  • "Extremely Loud and Incredibly Close" by Jonathan Safran Foer

    <a href="" target="_hplink">"Extremely Loud and Incredibly Close" by Jonathan Safran Foer</a> "Contrived and improvisatory, schematic and haphazard."

  • "Until I Find You" by John Irving

    <a href="" target="_hplink">"Until I Find You" by John Irving</a> "A tedious, self-indulgent and cruelly eye-glazing read... [It] feels as though it had been written on automatic pilot."

  • "The Dying Animal" by Philip Roth

    <a href="" target="_hplink">"The Dying Animal" by Philip Roth</a> "...curiously flimsy and synthetic. Its characters are collections of generic traits, their fates clumsily stage-managed by the author to underscore philosophic points he has made many times before..."

  • "Point Omega" by Don DeLillo

    <a href="" target="_hplink">"Point Omega" by Don DeLillo</a> "...dreary and highly portentous musings... There is something suffocating and airless about this entire production."

  • "Nocturnes " by Kazuo Ishiguro

    <a href="" target="_hplink">"Nocturnes " by Kazuo Ishiguro</a> "Psychologically obtuse, clumsily plotted and implausibly contrived."

  • "The Witches of Eastwick" by John Updike

    <a href="" target="_hplink">"The Witches of Eastwick" by John Updike</a> "Magical mumbo jumbo and... petulant remarks... cringe-making."

  • "NW" by Zadie Smith
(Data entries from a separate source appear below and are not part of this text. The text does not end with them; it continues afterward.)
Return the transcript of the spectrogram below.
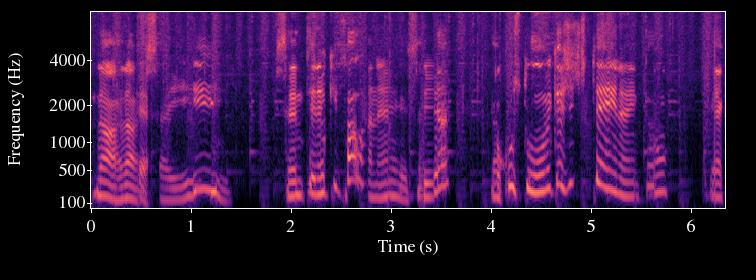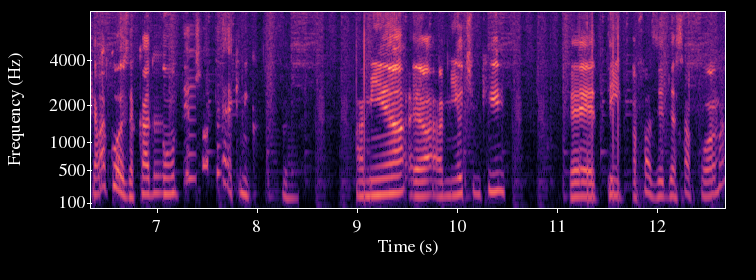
Não, não, é. isso aí você não tem nem o que falar, né? Isso aí já, é o costume que a gente tem, né? Então, é aquela coisa, cada um tem a sua técnica. A minha, é, a minha eu tive que é, tentar fazer dessa forma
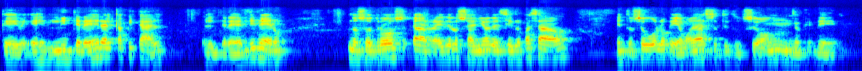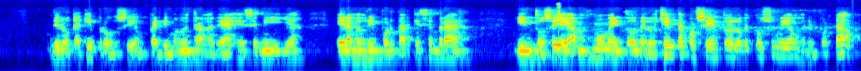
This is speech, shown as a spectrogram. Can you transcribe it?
que el interés era el capital, el interés del dinero, nosotros a raíz de los años del siglo pasado, entonces hubo lo que llamó la sustitución de, de lo que aquí producíamos. Perdimos nuestras variedades de semillas, era mejor importar que sembrar, y entonces llegamos a un momento donde el 80% de lo que consumíamos era importado.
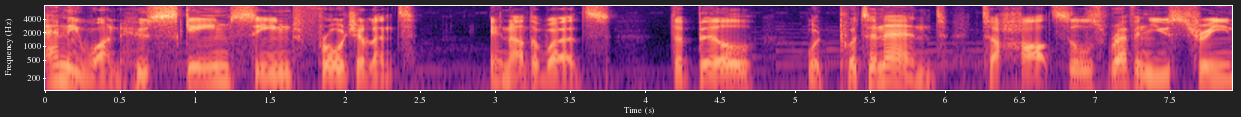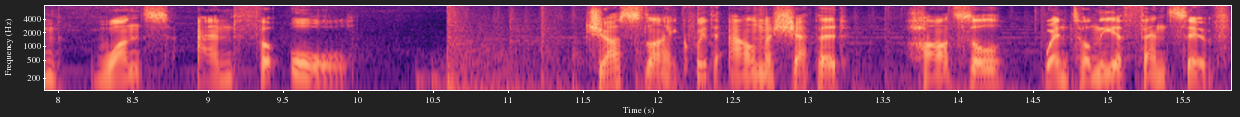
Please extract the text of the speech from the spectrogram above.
anyone whose scheme seemed fraudulent. In other words, the bill would put an end to Hartzell's revenue stream once and for all. Just like with Alma Shepard, Hartzell went on the offensive.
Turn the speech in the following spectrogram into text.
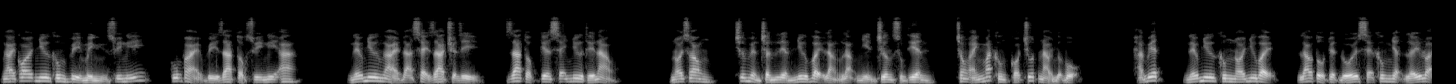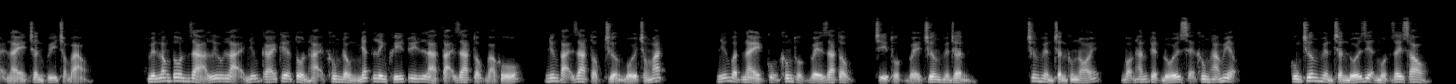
Ngài coi như không vì mình suy nghĩ, cũng phải vì gia tộc suy nghĩ a. Nếu như ngài đã xảy ra chuyện gì, gia tộc kia sẽ như thế nào? Nói xong, trương huyền trần liền như vậy lẳng lặng nhìn trương sùng tiên trong ánh mắt không có chút nào nhượng bộ. Hắn biết, nếu như không nói như vậy lao tổ tuyệt đối sẽ không nhận lấy loại này chân quý trọng bảo huyền long tôn giả lưu lại những cái kia tổn hại không đồng nhất linh khí tuy là tại gia tộc bà khố nhưng tại gia tộc trưởng bối trong mắt, những vật này cũng không thuộc về gia tộc, chỉ thuộc về trương huyền trần. Trương huyền trần không nói, bọn hắn tuyệt đối sẽ không há miệng. Cùng trương huyền trần đối diện một giây sau,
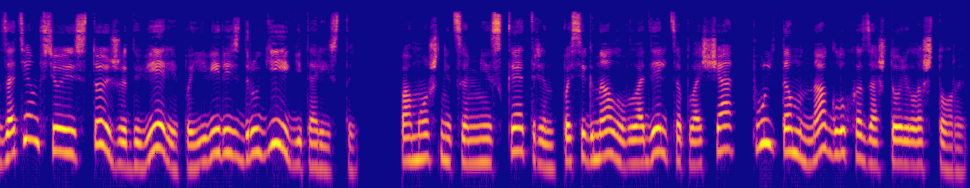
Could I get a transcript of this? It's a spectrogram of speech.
Затем все из той же двери появились другие гитаристы. Помощница мисс Кэтрин по сигналу владельца плаща пультом наглухо зашторила шторы.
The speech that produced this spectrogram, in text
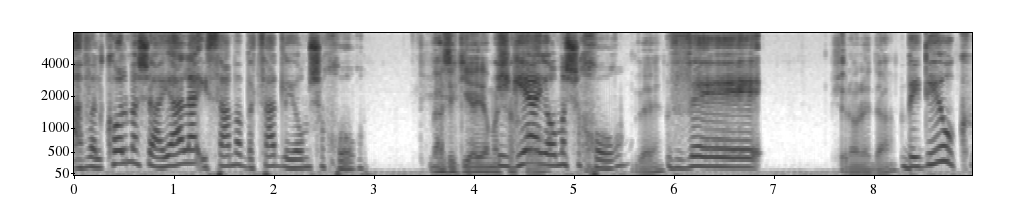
אבל כל מה שהיה לה, היא שמה בצד ליום שחור. ואז הגיע יום השחור. הגיע היום השחור, ו... שלא נדע. ובדיוק,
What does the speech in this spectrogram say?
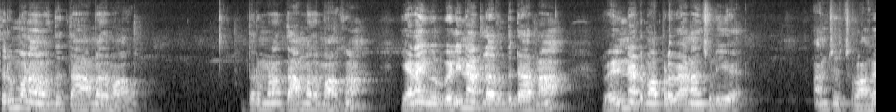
திருமணம் வந்து தாமதமாகும். திருமணம் தாமதமாகும். ஏன்னா இவர் வெளிநாட்டில் இருந்துட்டாருன்னா வெளிநாட்டு மாப்பிள்ளை வேணாம்னு சொல்லி அனுப்பிச்சி வச்சுருவாங்க.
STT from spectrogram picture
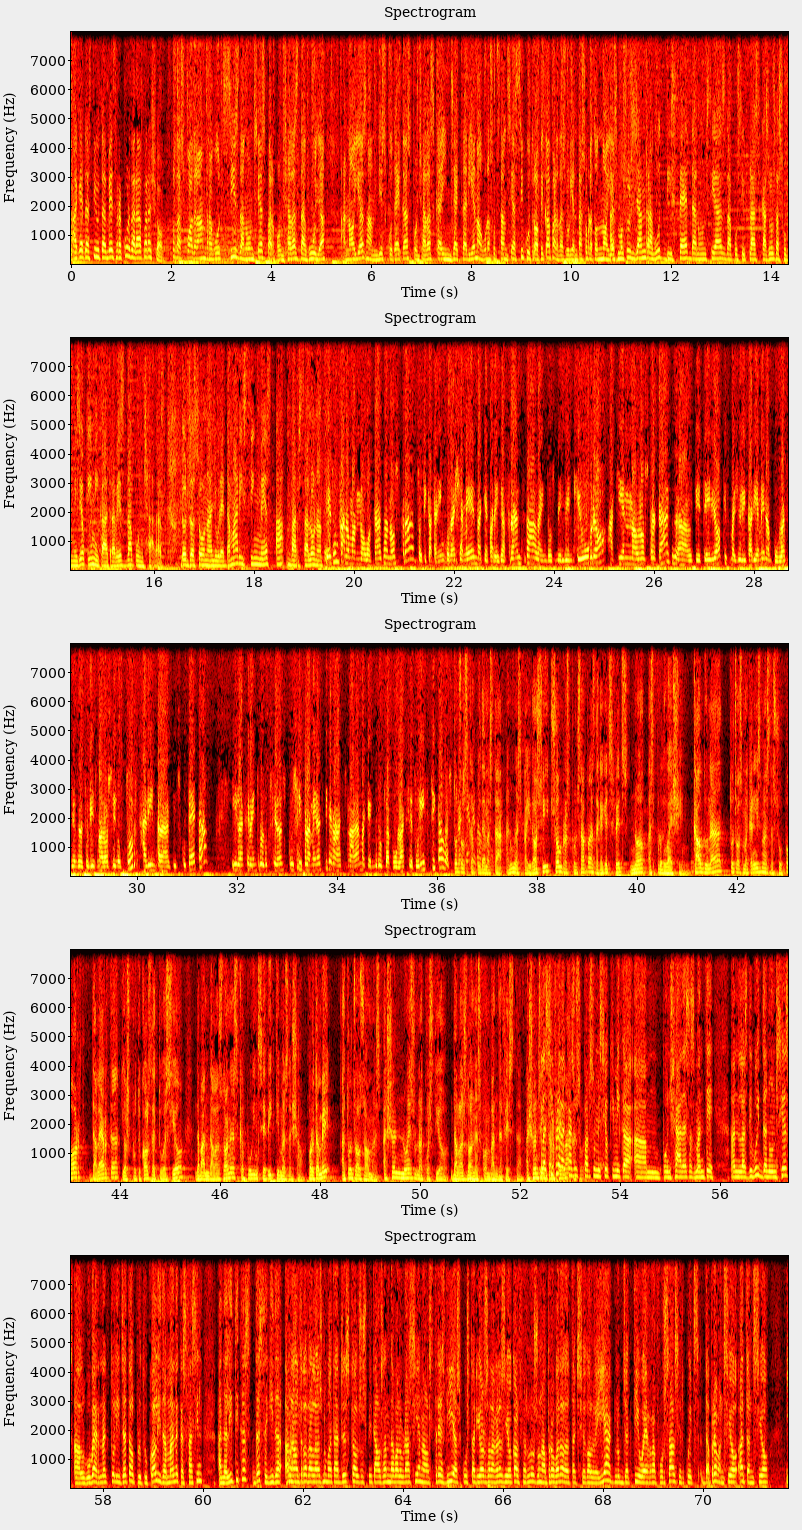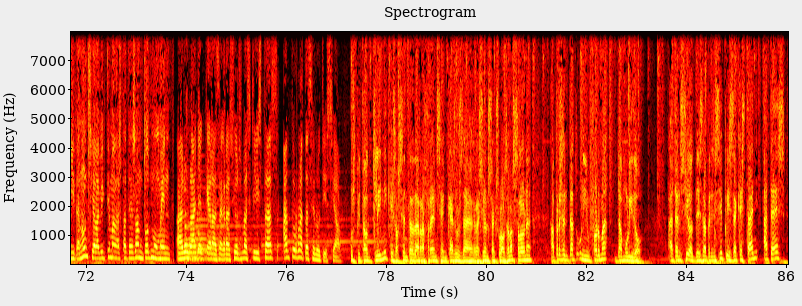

    <a href="" target="_hplink">"NW" by Zadie Smith</a> "Absurdly melodramatic... clunky..."

Related on HuffPost: